Watsi is different from most non-profits because 100% of the money donated goes directly to people in need.   All of Watsi’s operating expenses are paid for by optional tips or other philanthropists.  Watsi prides itself on being “radically transparent”.  In fact, all of their financial information in public knowledge and can be seen on their Transparency Document on their website (check if out here!).  That way, you can see exactly where your money is going.

After a slow start, Watsi was the first nonprofit to received funding from Y Combinator, a tech company incubator program.  Watsi took off and, within 2 years, raised more than $2 million, all of which went to patients in need.  In 2014, Adam was listed on Forbes list of 30 Under 30: Social Entrepreneurs.  Inspired by the woman on the bus, Adam was able to take an idea he was passionate about and use it to help thousands of people about the world.


What comes to mind when you hear the phrase “sports related injuries?” Concussions are the first thing that many people think of. There are about 3.8 million sports-related concussions per year, and that’s with only 47 percent of the athletes that have concussion symptoms actually reporting so. Because of this lack of reporting, serious neurocognitive injuries can occur, especially at the high school level a large portion of which can be attributed to the lack of technology available compared to the college or professional level.

Founded in 2013, Force Impact Technologies set out to help eliminate the lack of reporting and lower the risk of neurological damage by creating the FITGuard, a head-injury awareness mouthguard. Founders, Anthony Gonzales and Bob Merriman were college athletes who witnessed the impact of concussions first hand, and with their degrees, decided to make a product that would help them and their fellow teammates to be more aware of each hit that occurred during an athletic competition.

With the technology embedded into the FITGuard, the mouthguard can detect rapid changes in acceleration that breach a predetermined threshold and alert the user through flashing of LED light or by a free app that connects through Bluetooth. Athletes or parents could access this information in real time or even coaches could have their entire team sync to the same cloud and could monitor all their players during sporting events. The FITGuard is only a small glimpse into how technology can and will be integrated into sports in the future.


Eko Devices

The evolution of smart phone technology  has modified so many functions of everyday life. It started with music, and quickly took over the necessity for computers, and then wallets. Now smart phone technology has the ability to allow doctors to move away from their signature accessory: the stethoscope- to a more modern sleeker version.

Eko Devices allows doctors to use a stethoscope attachment that amplifies the patient’s heart beat into a software program on smart phones. The key to this new advancement is core technology( the amplification device). The Core transmits the sound waves into the Eko application in which the sound is recorded and can be stored and filed under each patient.

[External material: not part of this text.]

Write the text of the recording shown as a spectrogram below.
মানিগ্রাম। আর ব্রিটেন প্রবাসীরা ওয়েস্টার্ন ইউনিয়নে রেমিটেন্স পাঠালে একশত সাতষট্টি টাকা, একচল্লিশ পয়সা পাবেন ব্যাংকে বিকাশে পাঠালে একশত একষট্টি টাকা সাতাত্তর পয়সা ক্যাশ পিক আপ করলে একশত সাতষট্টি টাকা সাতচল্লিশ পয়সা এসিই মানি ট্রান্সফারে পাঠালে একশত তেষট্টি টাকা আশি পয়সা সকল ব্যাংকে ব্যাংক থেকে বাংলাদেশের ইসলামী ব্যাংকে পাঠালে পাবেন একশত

Eko Devices was founded by three guys (Connor Landgraf, Tyler Crouch, and Jason Bellet) with a dream to modernize one of the simplest duties of a medical professional. They have received over 800,000 dollars in angel donations to get their company off the ground. The core system is available for purchase, and the application is available for all apple devices and coming soon to android. Currently Eko Devices is backed by countless industry leaders, and well known physicians.

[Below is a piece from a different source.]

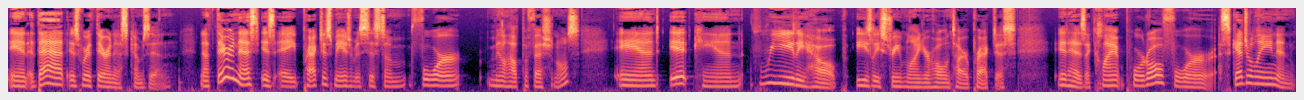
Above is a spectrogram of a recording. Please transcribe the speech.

These three young men saw a device that wasn’t dated by any means, but decided it was time to modernize it. I think it will be interesting to see how they adapt their business model to be conducive to other adapters, allowing the medical professional to take other vital signs right from their smart phone.